The Office: Season 4, Episode 5

A tv post by matt, posted on October 25, 2007 at 11:16 pm



Spoilers for “Local Ad” below.

Things that happened

An episode where the A-plot can, perhaps, be described in a single paragraph! What an amazing and nice change!

Ryan’s convinced corporate to spend money on an advertising agency to create local TV spots promoting Dunder-Mifflin Infinity. Michael takes this to mean he’ll get to inject his own unique creative vision into the whole ordeal but, in reality: no. The ad geeks — who look very convincingly like all the real people I know who do ‘creative’ work! — are just going to run the same 25-second spot for all the D-M offices and then attach a five-second clip of the office staff waving at the end. This throws Michael into a rage, so much so that he decides to put up his own money to direct his own commercial and then let corporate decide which to use. Michael’s video is like that “Think Different” Apple ad from the late 90s except starring his own officemates and with even more melodrama and sappiness and confusingly mixed messages. It’s actually quite brilliant. Of course, corporate opts not to use it, but Michael and the gang still gather at Poor Richards to watch the results and it’s actually very sweet and honest and, gosh darnit, isn’t it so refreshing that these are characters that actually like each other?

In our subplot worlds: Dwight’s still in despair and playing Second Life because of it. Because only terminally depressed people play Second Life. That kind of sounds sarcastic but it’s totally not. Andy’s making all kinds of moves on Angela, which seem to be paying off in the form of mostly one-sided make-out sessions, but Dwight’s given some hope when he learns Angela’s been getting into the mood by whispering “Oh, D!” And, in the romance across the room, the viewer is asked to consider the question “Just how well do Jim and Pam really know each other?”

Oh, and Darryl sings. Darryl sings a song about Dunder-Mifflin on his keyboard. He sings.

Things that were good

  • Michael’s video. It perhaps wasn’t quite as good as the video Michael prepared for his corporate presentation in the New York episode (the production values were just high enough that it didn’t feel believable) but there were still some great character moments. Also, and this might sound a little weird, but in recent years I’ve totally come to respect things that are funny that aren’t about making fun of someone (or something) and/or making references to sex or pooping. Maybe it’s just because those kinds of gags are so rare. In any case, “You have a son and it’s me” was my favourite part.
  • Darryl’s song. “Dunder-Mifflin: People, Persons, Paper, People” is, in actuality, awesome.
  • Lots and lots of little things. Michael referring to Phyllis as a “Less Urban Aunt Jemima”, for example. This is the first episode this season that I’m actually really eager to watch again because I feel like there might have been jokes and funny asides that I missed the first time. That’s such a good sign.
  • The actual Dunder-Mifflin commercial they aired was, in fact, a really nice send-up of the kind of cliché “outside-the-box” advertisements agencies are putting out these days.

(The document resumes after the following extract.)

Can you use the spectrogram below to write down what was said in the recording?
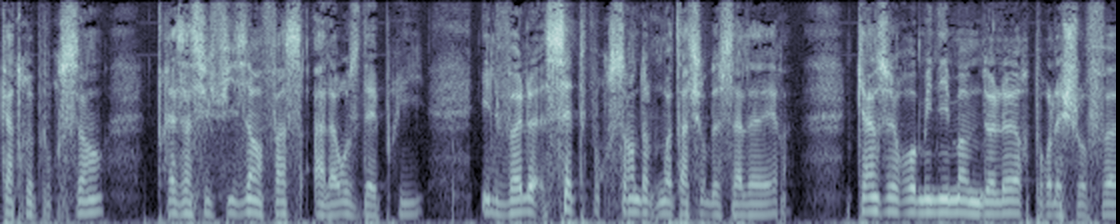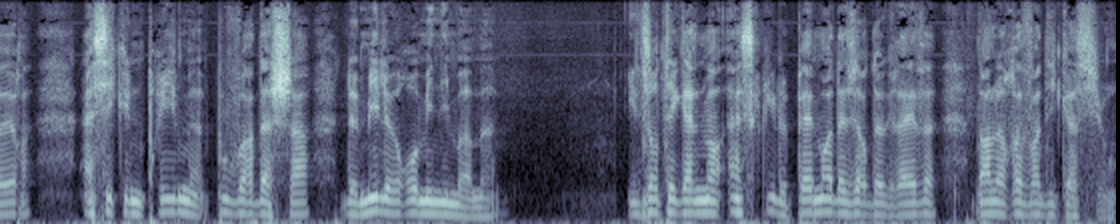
4%, très insuffisant face à la hausse des prix, ils veulent 7% d'augmentation de salaire, 15 euros minimum de l'heure pour les chauffeurs, ainsi qu'une prime pouvoir d'achat de 1000 euros minimum. Ils ont également inscrit le paiement des heures de grève dans leurs revendications.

Things that were bad

  • The “Kit Kat Bar” thing with Andy never quite clicked with me. Maybe because I remember vividly that that was a Kit Kat commercial and I find it hard to relate to anyone who would forget that? I kind of have a freakish memory for old commercials. Like, I lay awake at night thinking about the “Bumble Ball” commercial sometimes, for example. Because it was just such a weird product. With a great jingle!
  • Continuity. Michael finances his own commercial and buys everyone a round of drinks a week after declaring bankruptcy?
  • They really could have done a lot more with Dwight’s Second Life addiction. I hope that isn’t the last we see of it.

Worth Watching If…

What a great, down-to-earth episode. I wrote last week that the best thing for the show right now would be for the writers to just stop trying so damn hard, and just let the characters interact naturally with one another. They did that this episode — it had an effortless quality that the show should always have. They really just need to stay in the office.

Obviously, being half the length of the past four episodes was a big help. Things were paced far better than they have been, even with the sort of odd (and unprecedented?) “Ten Days Later” title card in the last act. They were able to focus on a good A-plot, while still moving forward their big B-plot (The Dwight & Angela & Andy thing) while also adding some serious interest to the Jim & Pam saga that didn’t involve them doing little more than making goo-goo eyes at one another.

The worst that I can say about this one is that there’s this lingering feeling like they put this together as an inventory episode for the first part of the season, not knowing for sure where in the order of episodes it would go. I have major issues with the continuity in Michael’s character coming off of last week’s episode. It would have made far more sense if they had aired this before “Money.” But maybe I think too much about this kind of thing.

Still, good episode.

In Five Words

Dunder-Mifffflin: People. Persons. Paper. People